[[ Provided information, beginning ]]

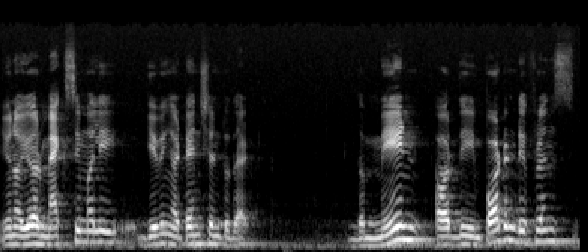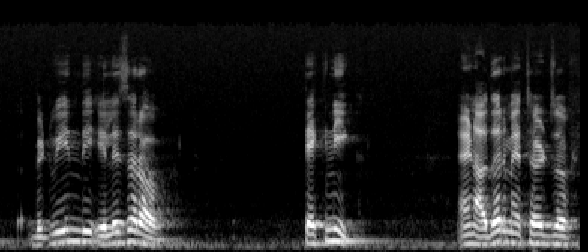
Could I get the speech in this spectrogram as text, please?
you know you are maximally giving attention to that. The main or the important difference between the Ilizarov technique and other methods of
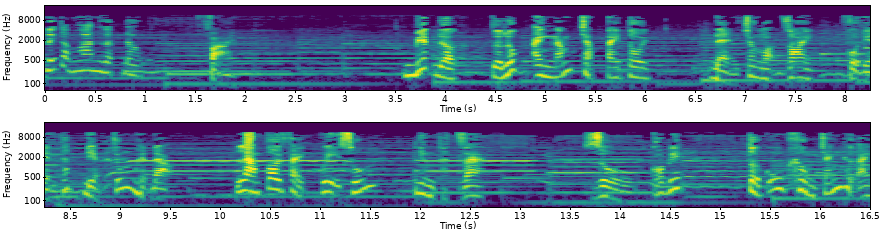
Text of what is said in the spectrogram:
Lý Tẩm Hoan gật đầu. Phải. Biết được từ lúc anh nắm chặt tay tôi Để cho ngọn roi của điền thất điểm trúng huyệt đạo Làm tôi phải quỵ xuống Nhưng thật ra Dù có biết Tôi cũng không tránh được anh.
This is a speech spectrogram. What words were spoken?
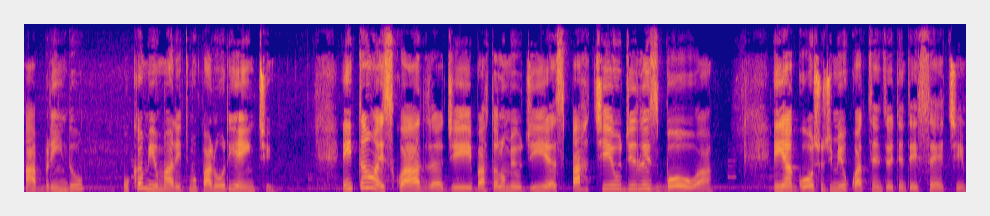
abrindo o caminho marítimo para o Oriente. Então a esquadra de Bartolomeu Dias partiu de Lisboa em agosto de 1487.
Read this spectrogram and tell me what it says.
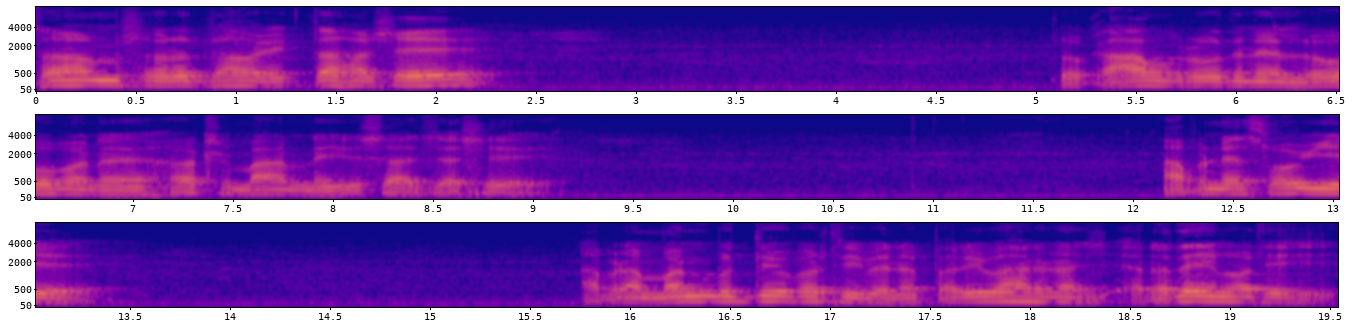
સમ સુરત ભાવ એકતા હશે તો કામ ક્રોધને લોભ અને હઠ માન ને ઈર્ષા જશે. આપણે સૌએ આપણા મન બુદ્ધિ ઉપરથી અને પરિવારના હૃદયમાંથી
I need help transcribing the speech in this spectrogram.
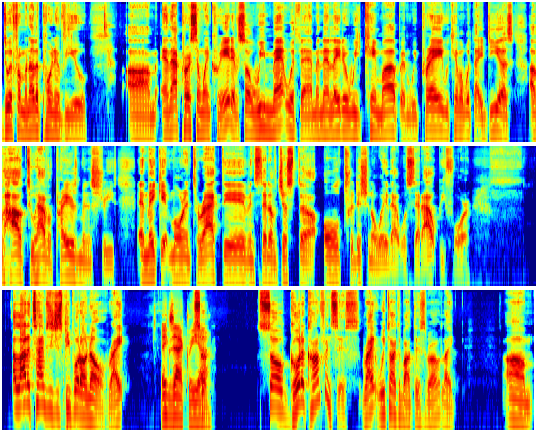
do it from another point of view um, and that person went creative so we met with them and then later we came up and we prayed we came up with ideas of how to have a prayers ministry and make it more interactive instead of just the old traditional way that was set out before a lot of times it's just people don't know right Exactly. So- Yeah. so go to conferences, right? We talked about this, bro. Like, um,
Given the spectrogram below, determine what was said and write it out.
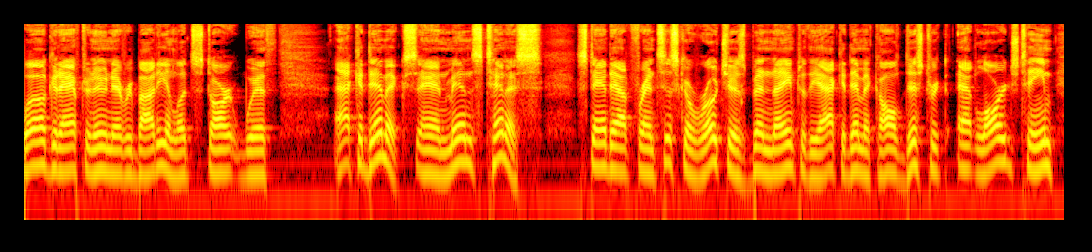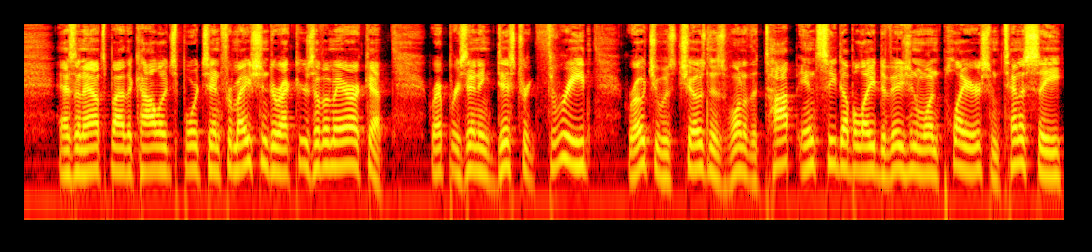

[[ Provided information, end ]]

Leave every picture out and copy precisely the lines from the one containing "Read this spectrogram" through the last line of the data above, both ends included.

● **Task solution**
Read this spectrogram and tell me what it says.
સમ સુરત ભાવ એકતા હશે તો કામ ક્રોધને લોભ અને હઠ માન ને ઈર્ષા જશે. આપણે સૌએ આપણા મન બુદ્ધિ ઉપરથી અને પરિવારના હૃદયમાંથી
I need help transcribing the speech in this spectrogram.
do it from another point of view um, and that person went creative so we met with them and then later we came up and we prayed we came up with ideas of how to have a prayers ministry and make it more interactive instead of just the old traditional way that was set out before a lot of times it's just people don't know right Exactly. So- Yeah. so go to conferences, right? We talked about this, bro. Like, um,
Given the spectrogram below, determine what was said and write it out.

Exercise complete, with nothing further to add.